2008 Yellow Tail Reserve Cabernet Sauvignon – A multi-regional blend of 100% Cabernet from various sources in South Eastern Australia. As in the other two reserves, this fruit in this wine spent 6-12 months in new and used French and American oak. The Cabernet is thick in the glass with hints of ruby and rust color around the edge of the glass. The aroma profile suggests a well thought out combination of dark fruit, oak and hints of mint. I really enjoyed the nose of this wine. In the mouth the wine is big on fruit and big on oak. The superstar in this wine is the presentation of mint. The finish is average with moderate tannin. In comparison to other $12-15 price point Cabernet Sauvignon, this certainly can stand with them. The subtle differences in like/dislike could be a matter of preference and not quality. 3/5
*NOTE – In the video the graphic rating is mistakenly listed as a 3+/5
In summary, the reserve line of Yellow Tail provided a decent step up in quality and flavor from the regular line. These wines could be a natural next step in people’s evolution of expanding their palate without breaking the bank. The brand familiarity certainly helps in moving people up. Each of the wines, in retrospect, seemed to offer a similar mouth feel and flavor component with the subtle difference being the finish. On each bottle there is a two word description of the wine, i.e. “Dark and Spicy” “Bold and Thick,” my brief description of the reserve line is, “Better not Stunning.” If you see these wines at or around $10, give them a try for a comparison to what you know of the non-reserve line.
*Wines were provided as an industry sample with the intention to review
Tags: Australia, Cabernet Sauvignon, Merlot, Shiraz
4 comments on “A Reserve Yellow Wallaby From Yellow Tail”
Glad you took the plunge on this, Josh. I’ve been itching to try it to see how dedicated they are to improving the experience, but I just haven’t been able to bring myself to spend money on such an unknown while my wallet’s a tad tight.

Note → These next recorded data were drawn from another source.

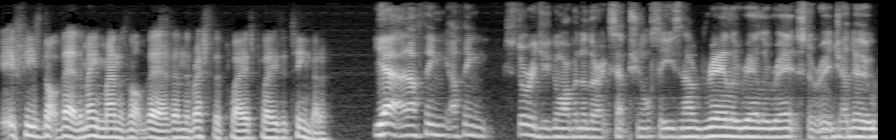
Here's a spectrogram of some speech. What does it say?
if he's not there, the main man's not there, then the rest of the players play the team better. Yeah, and I think I think Sturridge is going to have another exceptional season. I really, really rate Sturridge. I do.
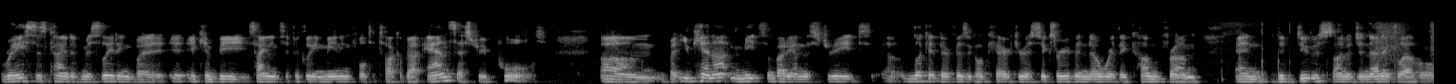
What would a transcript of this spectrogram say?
race is kind of misleading, but it, it can be scientifically meaningful to talk about ancestry pools. Um, but you cannot meet somebody on the street, uh, look at their physical characteristics, or even know where they come from, and deduce on a genetic level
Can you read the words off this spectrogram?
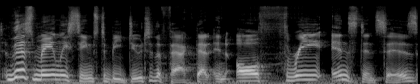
This mainly seems to be due to the fact that in all three instances,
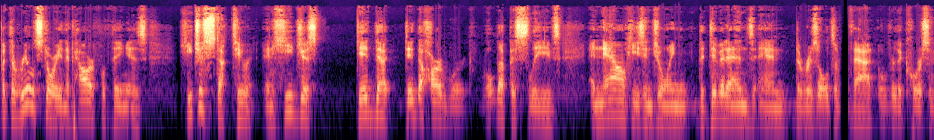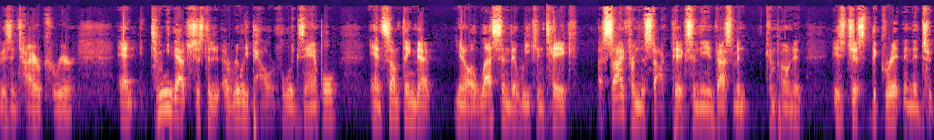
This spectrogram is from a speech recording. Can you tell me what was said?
But the real story and the powerful thing is he just stuck to it and he just did the did the hard work, rolled up his sleeves, and now he's enjoying the dividends and the results of that over the course of his entire career. And to me, that's just a, a really powerful example and something that you know a lesson that we can take aside from the stock picks and the investment component is just the grit and the t-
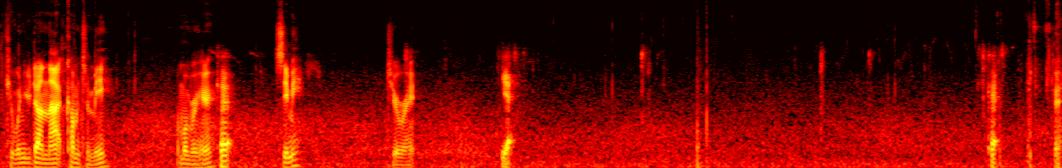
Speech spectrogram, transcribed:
Okay, when you're done that, come to me. I'm over here. Okay. See me? To your right. Yeah. Okay. Okay.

Seems like something worth looking into if only to say I’ve had the Yellow Tail reserve!
At the end of this month, I’ll be participating in a blind tasting with the Yellow Tail Reserve, led my Doug Frost (MW, MS). It should be quite interesting and I am looking forward to see how it compares to a number of other wines from around the world.

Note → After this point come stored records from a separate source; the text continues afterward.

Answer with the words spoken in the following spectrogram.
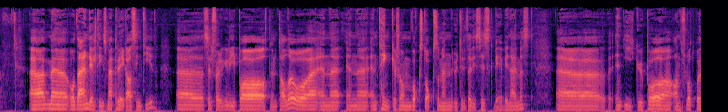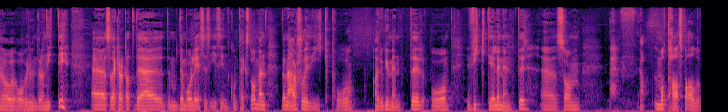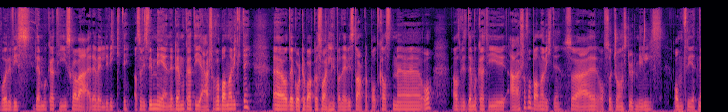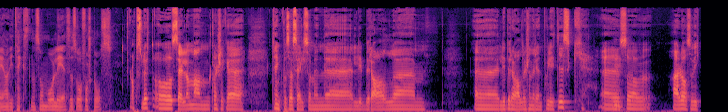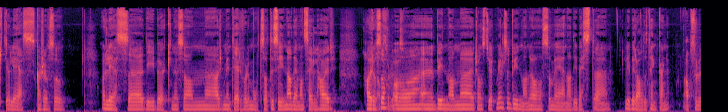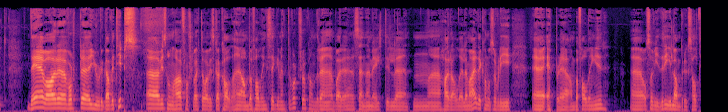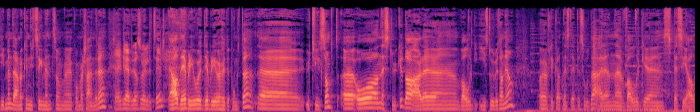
uh, med, og det er en del ting som er prega av sin tid. Eh, selvfølgelig på 1800-tallet, og en, en, en tenker som vokste opp som en utilitaristisk baby, nærmest. Eh, en IQ på anslått på over 190. Eh, så det er klart at det, det må leses i sin kontekst òg, men den er så rik på argumenter og viktige elementer eh, som ja, må tas på alvor hvis demokrati skal være veldig viktig. Altså Hvis vi mener demokrati er så forbanna viktig, eh, og det går tilbake og svarer litt på det vi starta podkasten med òg, at hvis demokrati er så forbanna viktig, så er også John Stuart Mills om friheten en av de tekstene som må leses og forstås. Absolutt. Og selv om man kanskje ikke tenker på seg selv som en eh, liberal eh, eh, Liberaler sånn rent politisk, eh, Mm. så er det også viktig å lese Kanskje også å lese de bøkene som eh, argumenterer for det motsatte synet av det man selv har, har også. Absolutt. Og eh, begynner man med John Stuart Mill, så begynner man jo også med en av de beste liberale tenkerne. Absolutt. Det var eh, vårt julegavetips. Eh, hvis noen har forslag til hva vi skal kalle anbefalingssegmentet vårt, så kan dere bare sende en mail til enten Harald eller meg. Det kan også bli eh, epleanbefalinger eh, osv. i Landbrukshalvtimen. Det er nok et nytt segment som eh, kommer seinere. Det gleder vi oss veldig til. Ja, det blir jo, det blir jo høydepunktet. eh, utvilsomt. Eh, og neste uke, da er det valg i Storbritannia. Og slik at neste episode er en eh, valgspesial.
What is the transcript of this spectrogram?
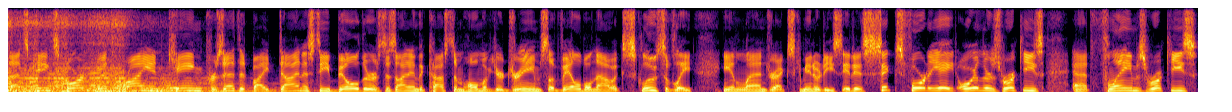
That's King's Court with Ryan King, presented by Dynasty Builders, designing the custom home of your dreams. Available now exclusively in Landrex communities. It is 6:48. Oilers rookies at Flames rookies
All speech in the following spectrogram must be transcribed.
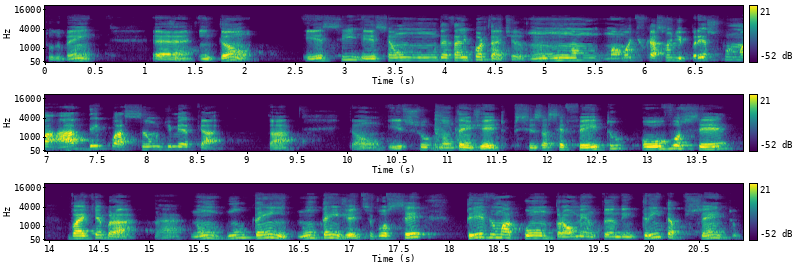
Tudo bem? É, então, esse, esse é um, detalhe importante. Um, uma, uma modificação de preço por uma adequação de mercado. Tá? Então, isso não tem jeito, precisa ser feito, ou você vai quebrar. Né? Não, não, tem, não tem jeito. Se você teve uma compra aumentando em 30%,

Thanks Josh. We have always found Yellow Tail thin and their Shiraz too peppery and became more so as it breathed=From your review it sounds like the Reserve will likely be the same.
The Yellow Tail line of wines has hopped well to the front of the cheap wine pack. Yellow Tail is the No. 1 imported wine in the United States, according to the brand owners, Casella Wines. Yellow Tail sells more wine in the U.S. than all French producers combined.
Organic white wine